Hannibal Smith on the A-Team with 12 guage shotgun

Just what is in that lock box in the back of the van?

One of the unique aspects of the A-Team television show was its incorporation of firearms. In the early 80s, guns were a huge part of the movies (Rambo, Terminator, etc.) but were generally not a part of family-friendly television shows. Despite thousands of rounds fired per season, there was rarely an injury and only one death during the shows run.

The A-Team had a few signature firearms - let's take a closer look.


Ruger Mini 14 as seen on the A-Team

Ruger Mini-14 .223 rifle

The image of a Ruger Mini-14 will be forever linked to the A-Team television show. This seemed to be the standard issue rifle for members of "The A-Team". For television purposes, this rifle was likely picked just to be different from the normal weapons seen on the majority of 80s tv and movies. Televisions shows of this era were completely FULL of original long-barrelled M-16s as issued to United States soldiers in the early 80s. Using the same old weapon would not have been innovative, nor stood apart from the weapons used in the adversaries of the particular episode.

The Mini-14 was first introduced in 1974 by Ruger. Mini-14 is derived from the military M14 rifle implying a miniature version of the M14. Ruger used the M14 as a model for the new rifle while incorporating numerous innovations and cost-saving engineering changes. The Mini-14 proved popular with small-game hunters, ranchers, law enforcement, security personnel and target shooters. It competes with other rifles like the comparably-priced and numerous inexpensive AR-15 variants. 

The A-Team with Ruger Mini-14s.

One of the most commom mis-understandings about the A-Team Mini-14s is the fact that they are not select-fire weapons. In other words, contrary to the fully automatic sound effects applied to the soundtrack - the guns are semi auto only. Look closely and you can actually see the actors very quickly pulling the trigger to simulate full auto fire. Add in the sound effect and cut away to simulated bullets hitting dirt or metal and it is very convincing. This is not to say that Mini-14s could not be converted to full auto - but it simply was not deemed necessary on the set for whatever reasons.

While Mini-14s were offered in blued and stainless variants the A-Team generally was seen with the stainless variant. Ruger Mini-14s are notoriously unreliable with aftermarket magazines and stainless or nickel plated factory magazines became stainless issue for the A-Team.

The Mini-14 is still in production today, however the unique side-folding stock stainless steel variant seen on the A-Team is no longer produced. An original stock of this kind can fetch almost as much as the cost of a complete brand-new rifle.

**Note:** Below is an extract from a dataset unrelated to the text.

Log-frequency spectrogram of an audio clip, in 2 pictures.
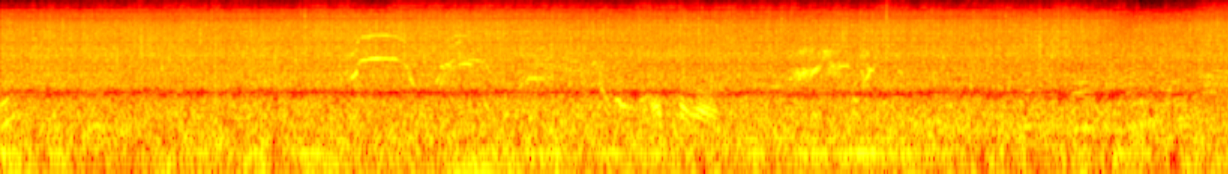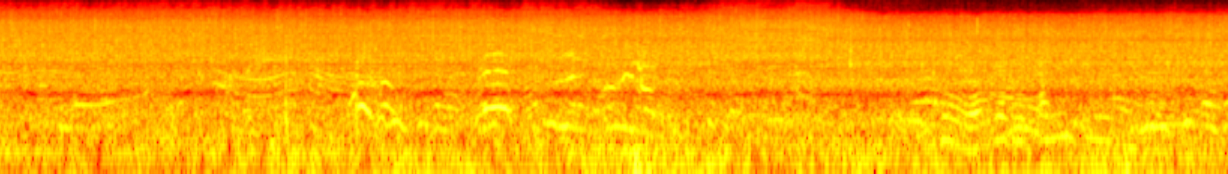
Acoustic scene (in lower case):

Actual Ruger fully-automatic Mini-14 style weapons are known as the AC-556. When the creation of select-fire weapons for civilian use ended in 1986 - the Ruger AC556 became the very last transferrable machine gun to be serviced by the factory that created it. Since machine guns are not limited to the 16 inch barrel rule applied to all rifles in the United States - the AC-556 is recognizable instantly by its much shorter barrel. Actual AC-556 rifles were used in one episode of "The A-Team".

Uzi carbine was used on "The A-Team" by many bad guys.

Quite often variants of the famous UZI submachine gun were seen on the television show. What is unique about the UZI on "The A-Team" compared to the movies of the same era - is that typically the UZI CARBINE was used and not a real UZI submachine gun or select-fire conversion. This can be discerned from the long barrel and or long flash hider still seen in place on the firearm. By federal law, the Uzi Carbine must retain a rather funky looking 16 inch barrel to be legal. Without proper class III paperwork, the shorter and correct short barrel cannot be used.

A running theme of the A-Team screen-used weapons seems to be that using true full auto weapons was avoided if at all possible. This could have been due to rental costs and legal paperwork wrangling. Remember the show was filmed in California, not the most gun-friendly of the 50 states.

Team Leader Hannibal Smith used a Smith and Wesson 639

The team leader has to stand apart from the crowd. This was certainly true of Hannibal Smith, who was most often seen packing a stainless steel Smith & Wesson model 639 9mm pistol. This was a second generation handgun and was chambered for 9mm. One of its most unusual features is that it was a single stack magazine, like a Colt 1911. The vast majority of 9mm pistols are designed to take advantage of the rounds small size and utilize a double stack magazine for high capacity. This gun likely was chosen due to the 9mm being the easiest caliber blank to procure for filming the television show.

Hannibal Smith with his Smith and Wesson 9mm pistol

Bad guys on The A-Team occasionally toted HK 94s

Along with the UZI, baddies on "The A-Team" occasionally toted the Heckler & koch 94. This was a popular semi-automatic clone of the famous MP5 submachine gun, imported from Germany and sold to the public. Until May 1986, this guns could be legally converted to fully automatic to become MP5s. However, the guns seen on "The A-Team" were typically unconverted and appeared with the required 16 inch barrel - something that would have never been seen on an MP5.

Since these guns ceased import in the late 80s, most existing examples were converted to machine guns or registered short barreled rifles. Existing HK94s with the original long barrel intact can fetch up to $4,000 - and that is for a semi auto!

The army chasing the A-Team routinely carried the M-16s

Very early in the series, The A-Team carried the M-16. This likely proved not unique enough, as the Army that routinely chased them carried the same weapon - thus the use of the Mini-14 for the rest of the series. Apart from the Mini-14 it was the most widely seen weapon of the series.